Talking about favourite Christmas stories this week, one modern classic cannot be ignored. The story of a monstrous Grinch, his dislike of the holidays, and a town that shows him what the Christmas is truly about. How the Grinch Stole Christmas is considered one of Theodore Seuss Geisel’s greatest works and has warmed the hearts of young children for generations.
The grumpy, introverted, Grinch first appeared in 1955 as part of an illustrated poem titled, ‘The Hoobub and the Grinch’ published for Redbook magazine. After the rousing success of The Cat in the Hat, Dr. Seuss was in the beginning stages of forming publication company Beginner Books. One of their first major releases was, of course, How the Grinch Stole Christmas in December 1957. The rhymed verse story gained instant critical praise, and 60 years later has become a staple for children at Christmas. Earning two successful film adaptations, the 1966 animated Christmas special and 2000’s live action film starring Jim Carrey as the notorious Grinch.
The story tells the tale of a miserable Scrooge, disgusted by the neighboring town of Whoville’s love for Christmas. In an attempt to ruin the festive holiday, the Grinch steals every Christmas themed decoration from Whoville on Christmas eve. When the townspeople continue to celebrate the Grinch understands the nature of the holiday. Thus, returning all of the stolen goods and celebrating with the inhabitants of Whoville for a wonderful feast of roast beast as their guest of honour.
The Grinch was not only the first adult to be cast as the main character in one of Dr. Seuss’s works, but also the first villain. The grumpy character was created from Dr. Seuss’s own feelings toward Christmas. In a Redbook magazine article about the poem he was quoted to say “I was brushing my teeth on the morning of the 26th of last December when I noticed a very Grinch-ish countenance in the mirror. It was Seuss! So I wrote about my sour friend, the Grinch, to see if I could rediscover something about Christmas that obviously I’d lost.” Further connections have been made that the Grinch was 53-years-old, the same age as Dr. Seuss while writing the story. And, Seuss’s own licence plate on his car was the word ‘GRINCH’.
The art, plot, and moral of the story are all in typical, magical, Seuss form. Highlighted by the use of Christmas colours and bringing this green monster into a cheerful world. The wonder of Dr. Seuss is something we have talked about many times on the Green Onion Blog with these articles here and here, and of course the great guest post from My Comic Relief and his insightful views on the timeless author. However, How the Grinch Stole Christmas is considered one of the top books from an author of over 40 published works. For good reason, with its humbling Christmas morals and some of his best pieces of art.

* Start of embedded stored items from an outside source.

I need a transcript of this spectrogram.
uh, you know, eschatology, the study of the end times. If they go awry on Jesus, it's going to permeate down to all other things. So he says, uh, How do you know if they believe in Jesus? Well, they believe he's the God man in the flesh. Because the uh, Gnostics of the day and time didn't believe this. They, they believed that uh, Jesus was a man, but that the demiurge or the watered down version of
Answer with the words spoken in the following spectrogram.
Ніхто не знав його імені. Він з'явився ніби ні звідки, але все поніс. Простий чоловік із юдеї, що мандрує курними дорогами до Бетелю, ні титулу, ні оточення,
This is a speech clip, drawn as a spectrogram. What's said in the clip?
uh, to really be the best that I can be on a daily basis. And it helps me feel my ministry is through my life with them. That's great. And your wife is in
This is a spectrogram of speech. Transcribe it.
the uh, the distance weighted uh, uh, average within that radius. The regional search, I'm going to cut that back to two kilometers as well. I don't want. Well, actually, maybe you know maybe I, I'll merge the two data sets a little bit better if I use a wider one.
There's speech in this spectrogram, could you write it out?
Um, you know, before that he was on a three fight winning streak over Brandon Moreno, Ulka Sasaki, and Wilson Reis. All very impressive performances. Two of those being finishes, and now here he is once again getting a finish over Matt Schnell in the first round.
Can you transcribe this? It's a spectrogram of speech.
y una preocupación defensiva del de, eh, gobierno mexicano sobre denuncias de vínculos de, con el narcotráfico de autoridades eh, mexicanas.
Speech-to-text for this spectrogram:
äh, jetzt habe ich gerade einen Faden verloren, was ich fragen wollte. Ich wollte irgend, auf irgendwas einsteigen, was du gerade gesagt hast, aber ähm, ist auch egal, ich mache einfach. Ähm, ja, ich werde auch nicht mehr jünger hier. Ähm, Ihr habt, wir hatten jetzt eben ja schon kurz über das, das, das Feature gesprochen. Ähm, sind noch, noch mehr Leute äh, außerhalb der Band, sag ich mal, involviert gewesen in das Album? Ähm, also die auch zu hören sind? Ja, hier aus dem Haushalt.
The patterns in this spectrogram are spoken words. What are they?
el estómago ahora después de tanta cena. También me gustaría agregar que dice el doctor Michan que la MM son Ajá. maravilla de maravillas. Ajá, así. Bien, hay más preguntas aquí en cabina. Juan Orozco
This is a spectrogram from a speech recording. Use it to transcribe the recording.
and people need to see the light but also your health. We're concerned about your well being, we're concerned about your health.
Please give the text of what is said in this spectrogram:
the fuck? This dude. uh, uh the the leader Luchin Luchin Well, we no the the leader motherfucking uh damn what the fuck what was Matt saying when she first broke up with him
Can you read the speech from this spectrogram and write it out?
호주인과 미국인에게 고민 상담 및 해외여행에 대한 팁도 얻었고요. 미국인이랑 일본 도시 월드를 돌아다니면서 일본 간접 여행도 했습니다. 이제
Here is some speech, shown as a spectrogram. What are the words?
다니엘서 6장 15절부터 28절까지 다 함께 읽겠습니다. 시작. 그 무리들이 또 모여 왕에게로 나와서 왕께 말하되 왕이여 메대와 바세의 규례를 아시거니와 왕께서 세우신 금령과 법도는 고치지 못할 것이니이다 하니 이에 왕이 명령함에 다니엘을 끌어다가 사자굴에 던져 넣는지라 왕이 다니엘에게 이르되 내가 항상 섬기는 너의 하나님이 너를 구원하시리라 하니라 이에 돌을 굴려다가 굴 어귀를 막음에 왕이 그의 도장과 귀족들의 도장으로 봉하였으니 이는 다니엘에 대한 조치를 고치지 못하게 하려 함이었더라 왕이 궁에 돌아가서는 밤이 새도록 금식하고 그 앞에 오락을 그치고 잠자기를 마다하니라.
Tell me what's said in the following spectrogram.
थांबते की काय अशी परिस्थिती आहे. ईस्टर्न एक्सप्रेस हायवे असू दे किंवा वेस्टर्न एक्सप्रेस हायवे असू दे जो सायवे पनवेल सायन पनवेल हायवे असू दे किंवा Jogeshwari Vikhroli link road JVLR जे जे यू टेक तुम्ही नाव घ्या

This holiday don’t forget to tuck your kids in with this classic. A winner for the whole family and a moral to warm your hearts on the cold nights. For being such a dastardly villain there is nothing to frightening or threatening about the Grinch himself. Especially since we all know he is a big softy on the inside.
Thanks booknerds, I am suddenly craving some who-roast-beast.